Kurzban Kurzban Tetzeli & Pratt | Attorneys At Law

Immigration policy may affect those applying for extensions

On Behalf of | Sep 20, 2018 | US Immigration Law |

There are many immigrants in the Miami area. They are in the U.S. for work or to seek a better future for themselves and their family. Recently, immigrants had a harder time in the U.S. with all of the policy updates that have affected their applications, status, etc. It can be hard to keep up with all of the changes that are constantly occurring because of the Trump administration. A new U.S. immigration law policy was recently announced that has the potential to affect thousands of immigrants.

A new policy that took effect last week has the potential to affect nearly all immigration applications, petitions and requests. These include U.S. citizenship, visa extensions and permanent residents. The U.S. Citizenship and Immigration Services announced the policy, which gives immigration officials broader authority to issue denials based on applications containing mistakes or missing documents. Applicants will not have the opportunity to fix the mistakes or provide the missing documents, but will instead just have their application denied. This new policy may affect up to 7 million people each year.

Immigrants in the Miami area often feel like there are always policy changes that affect them. Trying to get their applications for visas and citizenships filled out and turned in is a complicated process. A legal professional who is skilled in U.S. immigration law is a good resource for those who need help navigating the process. An attorney understands how important it is for an immigrant to live and work in the U.S. and how they can feel overwhelmed with the complicated process. An attorney has the skills and experience necessary to make sure their client’s immigration needs are met and their questions are answered.

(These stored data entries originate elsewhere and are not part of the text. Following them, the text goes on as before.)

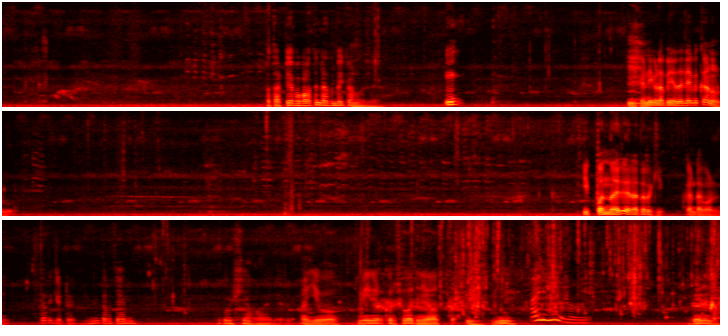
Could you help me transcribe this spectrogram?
ഇപ്പം തട്ടിയപ്പോൾ കുളത്തിന്റെ അകത്തും പോയിക്കാണുമല്ലേ ഉം. ഈ കണ്ണി കൂടെ പെയ്തല്ലേ വെക്കാനുള്ളൂ ഇപ്പം എന്നാലും വരെ തെറിക്കും കണ്ട കോളനി. തെറിക്കട്ടെ ഇനി തെറിച്ചാലും ഒരു അയ്യോ ശോചനീയ അവസ്ഥ. മീനുണ്ടോ മീനുണ്ടോ?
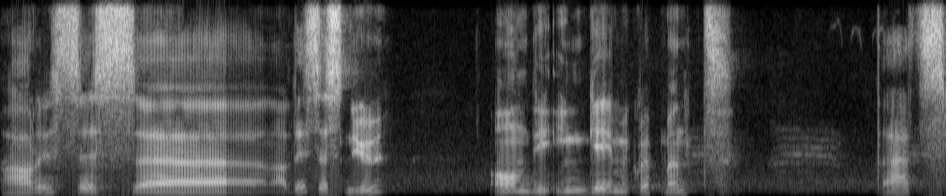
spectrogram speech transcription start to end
Oh, this is uh, now this is new on the in-game equipment. That's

There is a large population of immigrants in the Miami area. These immigrants are important members of the society but can sometimes feel like they are under suspicion and discriminated against.



FindLaw Network